  • One-Minute Papers: At the end of a lesson, students are given one minute to summarize the key points they’ve learned. This helps teachers assess comprehension and identify any misconceptions.

Implementing Short Cycle Formative Assessment

To effectively implement short cycle formative assessment in K-12 schools, consider the following tips:

  1. Set Clear Learning Targets: Clearly define the learning targets for each assessment. Students should understand what is expected of them and how the assessment aligns with the cycle of learning.
  2. Align Outcomes to PLC SMART Goal: Determine your classroom goal based on the annual SMART Goal you set with your Impact Team-PLC.
  3. Choose the Right Tools: Utilize technology and online platforms to streamline the assessment process. There are various software and apps available that make it easy to create and administer formative assessments.
  4. Provide Timely Feedback: Ensure that you provide prompt feedback to students after each assessment. Use this feedback to guide your instruction and address specific learning needs.
  5. Encourage a Growth Mindset: Create a classroom culture that values effort, improvement, and learning from mistakes. Emphasize that formative assessments are opportunities for growth, not judgments of ability.
  6. Collaborate with Peers: Share best practices with other educators in your school or district. Collaborative discussions can lead to innovative assessment strategies and improved teaching methods. The Impact Team model uses 10 purposeful protocols to advance collaborative inquiry.

Cultivate Empowered Learners

Short cycle formative assessment is a valuable tool for enhancing student learning. By providing continuous feedback, promoting personalized instruction, and fostering a data-driven approach, Impact Teams-PLCs can help students reach their full potential.
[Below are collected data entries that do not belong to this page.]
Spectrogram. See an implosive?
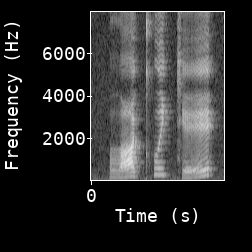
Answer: no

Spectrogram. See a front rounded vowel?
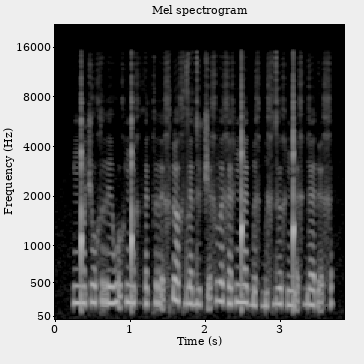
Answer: yes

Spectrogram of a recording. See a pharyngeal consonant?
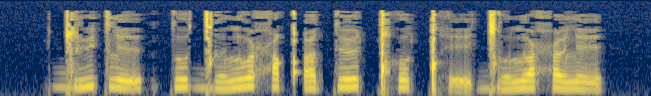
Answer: yes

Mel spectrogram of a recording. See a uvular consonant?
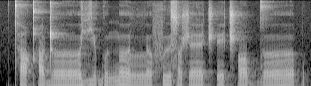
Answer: yes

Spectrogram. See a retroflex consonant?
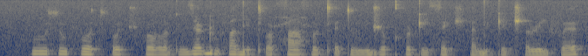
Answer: yes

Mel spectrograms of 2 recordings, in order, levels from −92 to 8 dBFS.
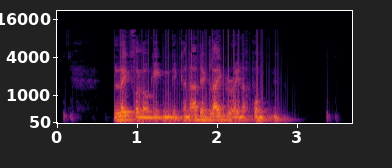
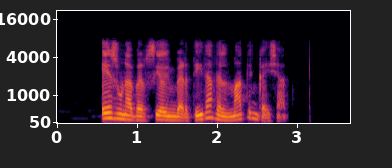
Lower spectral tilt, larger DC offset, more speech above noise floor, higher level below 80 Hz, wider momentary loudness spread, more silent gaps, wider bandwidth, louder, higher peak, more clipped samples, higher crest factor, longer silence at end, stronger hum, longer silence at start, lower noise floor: first, -8 dB/octave vs -5.5 dB/octave; neither; second, 42 dB vs 60 dB; first, -46 dBFS vs -62 dBFS; second, 7 LU vs 11 LU; neither; first, 11 kHz vs 7.8 kHz; second, -25 LUFS vs -21 LUFS; about the same, -8 dBFS vs -6 dBFS; neither; about the same, 18 dB vs 16 dB; about the same, 0.8 s vs 0.8 s; neither; first, 0.7 s vs 0.55 s; second, -66 dBFS vs -81 dBFS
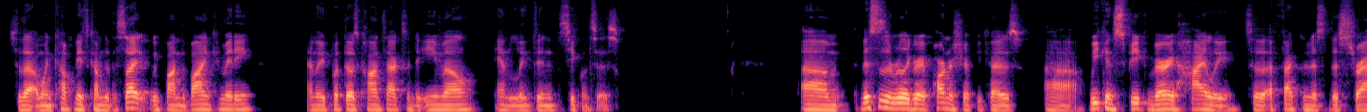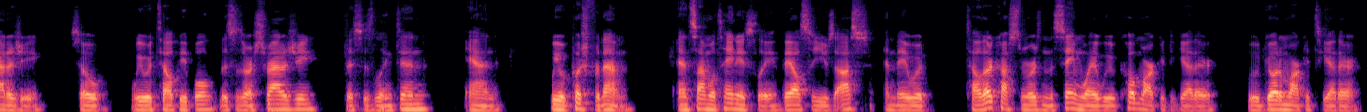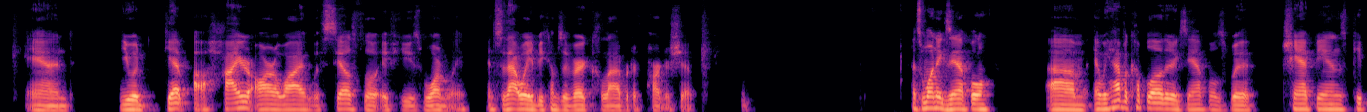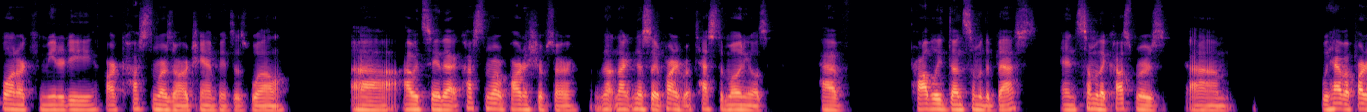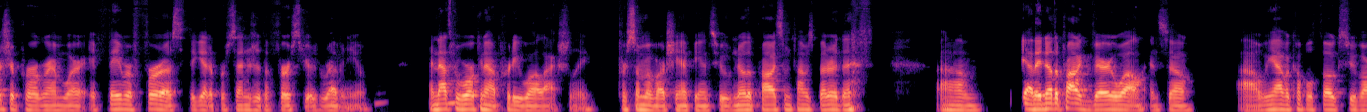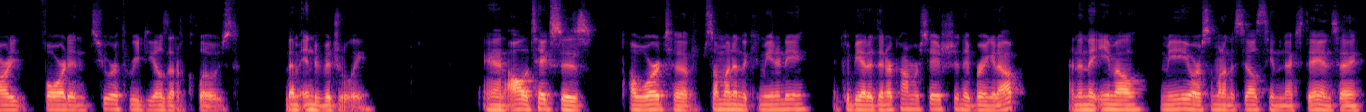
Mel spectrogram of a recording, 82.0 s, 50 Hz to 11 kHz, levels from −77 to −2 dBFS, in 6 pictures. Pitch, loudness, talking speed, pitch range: 100 Hz, -21 LUFS, 200 wpm, 95-110 Hz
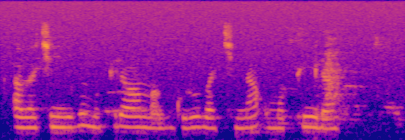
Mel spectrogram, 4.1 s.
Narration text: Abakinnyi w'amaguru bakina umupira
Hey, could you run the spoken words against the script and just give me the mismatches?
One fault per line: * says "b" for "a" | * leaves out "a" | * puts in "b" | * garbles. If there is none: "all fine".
* puts in "b'umupira"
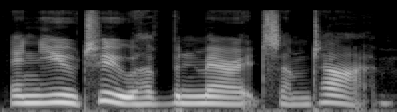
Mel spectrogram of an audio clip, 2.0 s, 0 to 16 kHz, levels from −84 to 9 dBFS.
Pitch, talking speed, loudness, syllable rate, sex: 200 Hz, 240 wpm, -15 LUFS, 4.8 syllables/s, female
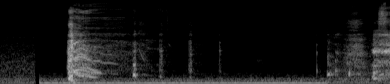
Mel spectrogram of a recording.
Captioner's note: laughs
As you integrate short cycle formative assessment into your teaching practice, remember that it’s not just about assessing students; it’s about empowering them to become active and engaged learners.